“The survey found that out of all Nigerian citizens who had at least one contact with a public official in the 12 months prior to the 2019 survey, 30 per cent paid a bribe to, or were asked to pay a bribe by, a public official. This means that, although still relatively high, the prevalence of bribery in Nigeria has undergone a statistically significant decrease since 2016, when it stood at 32.3 per cent.

“Although a smaller percentage of Nigerians that had contact with public officials paid bribes, or were asked to pay bribes, in 2019 than in 2016, those who did pay bribes continued to do so quite frequently: in 2019, Nigerian bribe-payers paid an average of six bribes in the 12 months prior to the survey, or one bribe every two months, which is virtually the same as the average of 5.8 bribes paid per bribe-payer in 2019” the Outreach Communications Officer of UNODC, Mr Sylvester Atere, said.

In a remark, the Statistician General of the Federation and Chief Executive of National Bureau of Statistics, Dr Yemi Kale said that this second comprehensive survey on corruption in Nigeria provides the government and the people of Nigeria an opportunity to assess, not only the achievements that have been recorded in the process of tackling corruption, but also the framework for evaluating the impact of related progress. Also, the Country Representative of UNODC, Oliver Stolpe, observed that while the prevalence of administrative, mostly low-value bribery has decreased, the survey suggests that the government’s anti-corruption agenda is yet to affect this type of bribe-seeking behaviour more fundamentally.

“Consequently, greater efforts might be needed to eradicate small scale corruption which continues to have a profound effect on the lives of Nigerians” he said.

Stolpe further expressed his hope that the survey will make an important contribution in the fight against corruption in terms of further enhancing its effectiveness and benefits for the people of Nigeria.

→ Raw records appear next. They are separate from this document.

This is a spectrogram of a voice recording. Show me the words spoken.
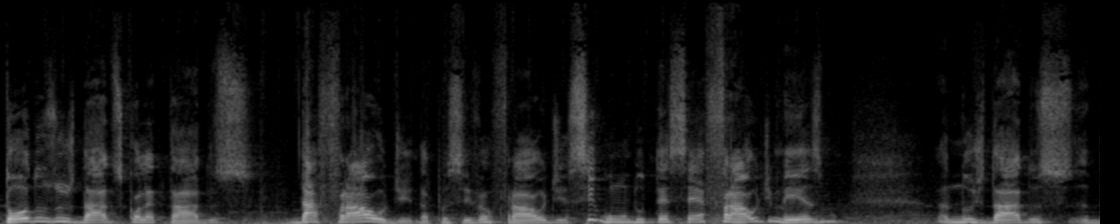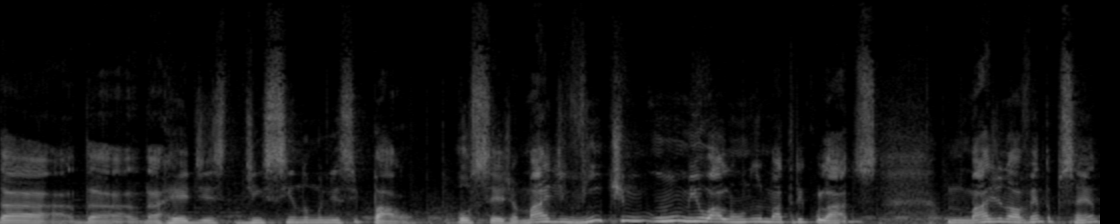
todos os dados coletados da fraude, da possível fraude, segundo o TCE, fraude mesmo, nos dados da, da, da rede de ensino municipal. Ou seja, mais de 21 mil alunos matriculados, mais de 90%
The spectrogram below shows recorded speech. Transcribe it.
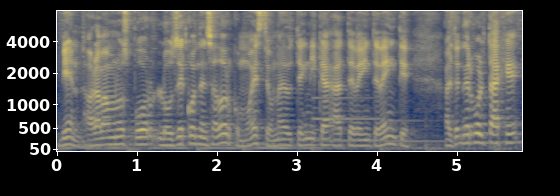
Bien, ahora vámonos por los de condensador como este, una Audio Técnica AT2020. Al tener voltaje,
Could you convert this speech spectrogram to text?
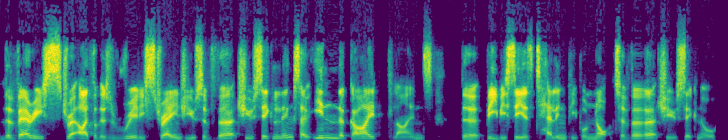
the very stra- I thought this was really strange use of virtue signaling so in the guidelines the BBC is telling people not to virtue signal.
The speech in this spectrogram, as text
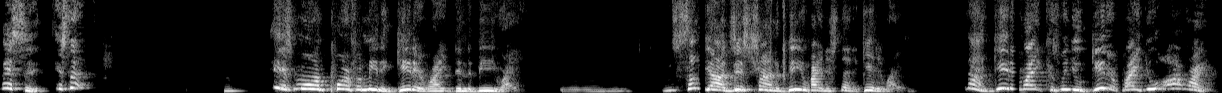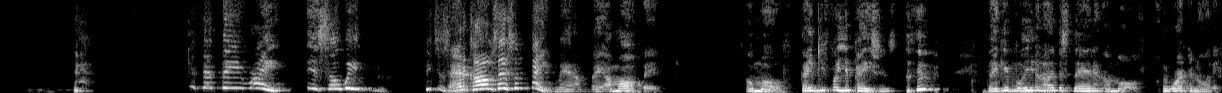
Listen, it's a, it's more important for me to get it right than to be right. Some y'all just trying to be right instead of get it right. Nah, get it right, because when you get it right, you are right. Get that thing right. And so we we just had a conversation today, man. I'm, I'm off, man. I'm off. Thank you for your patience. Thank you for your mm-hmm. understanding. I'm off. I'm working on it.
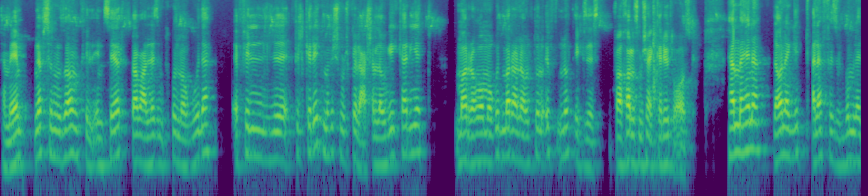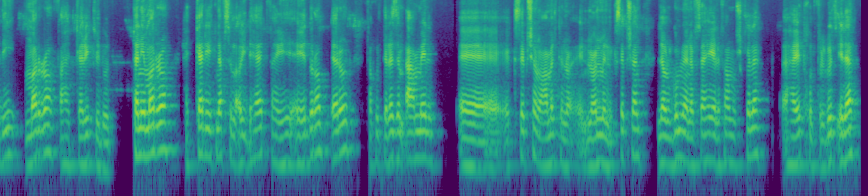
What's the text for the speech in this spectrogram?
تمام؟ نفس النظام في ال insert طبعا لازم تكون موجودة. في ال في ال create مفيش مشكلة عشان لو جه create مرة هو موجود مرة أنا قلت له if not exist فخلاص مش هي create ه أصلا أما هنا لو أنا جيت أنفذ الجملة دي مرة فهت create لي دول تاني مرة هت create نفس ال ID هات فهيضرب error فكنت لازم أعمل exception وعملت نوع من ال exception لو الجملة نفسها هي اللي فيها مشكلة هيدخل في الجزء ده.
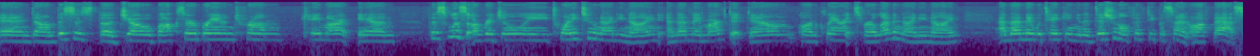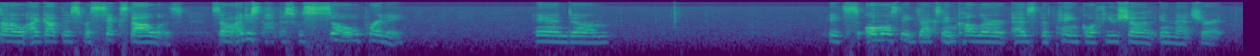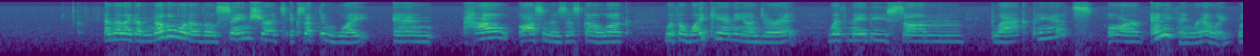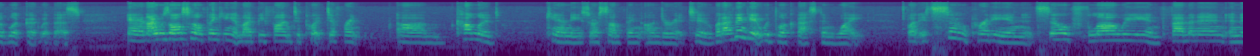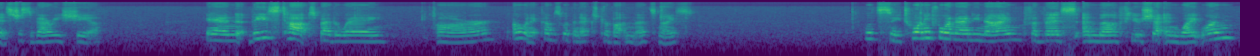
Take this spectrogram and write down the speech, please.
And um, this is the Joe Boxer brand from Kmart, and this was originally $22.99, and then they marked it down on clearance for $11.99, and then they were taking an additional 50% off that, so I got this for $6. So I just thought this was so pretty. And um, it's almost the exact same color as the pink or fuchsia in that shirt. And then I got another one of those same shirts except in white. And how awesome is this going to look with a white cami under it with maybe some black pants or anything really would look good with this. And I was also thinking it might be fun to put different um, colored camis or something under it too. But I think it would look best in white. But it's so pretty and it's so flowy and feminine and it's just very sheer. And these tops, by the way, are, oh, and it comes with an extra button. That's nice. Let's see, $24.99 for this and the fuchsia and white one.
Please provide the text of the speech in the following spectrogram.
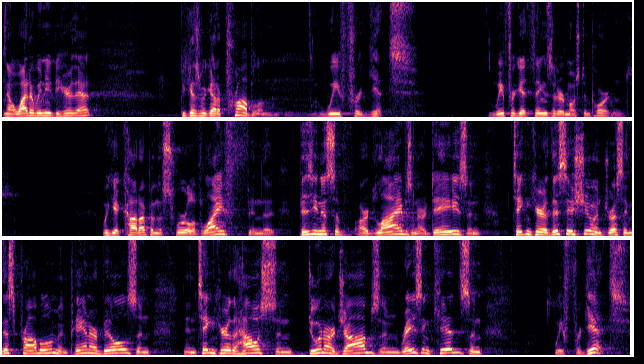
Now, why do we need to hear that? Because we got a problem. We forget. We forget things that are most important. We get caught up in the swirl of life, in the busyness of our lives and our days, and taking care of this issue and addressing this problem and paying our bills and and taking care of the house and doing our jobs and raising kids, and we forget.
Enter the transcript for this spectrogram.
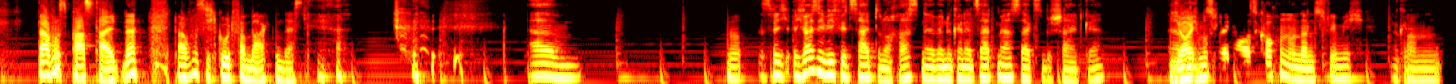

The Vice-President, Yemi Osinbajo, who was represented by the Solicitor General of the Federation, Mr Dayo Apata, stressed that to fight corruption more effectively, there is a need to improve understanding of its different manifestations as well as to develop evidence-based anti-corruption policies and measures. “Therefore, surveys like this one and other methodologies become imperative” he noted.

#Newsworthy…

NBS – Nigerian Inflow Drags To $460 Million In The Third Quarter…

The National Bureau of Statistics on Monday said the investment inflows into Nigeria declined by $460m from $5.82bn in the second quarter of this year to $5.36bn in the third quarter.

The NBS said this in its Capital Importation Report which was released on Monday.

The report revealed that the third quarter inflow of $5.36bn represents a decrease of 7.78 per cent when compared to the second-quarter figure of $5.82bn.

The report said the largest amount of capital importation was received through Portfolio investment, which accounted for $2.99bn representing 55.88 per cent of total capital importation.

This is followed by Other Investment, which accounted for $2.16bn or 40.39 per cent of total capital, while Foreign Direct Investment accounted for $200.08m or 3.73 per cent of total capital imported in the third quarter of this year.

#Newsworthy…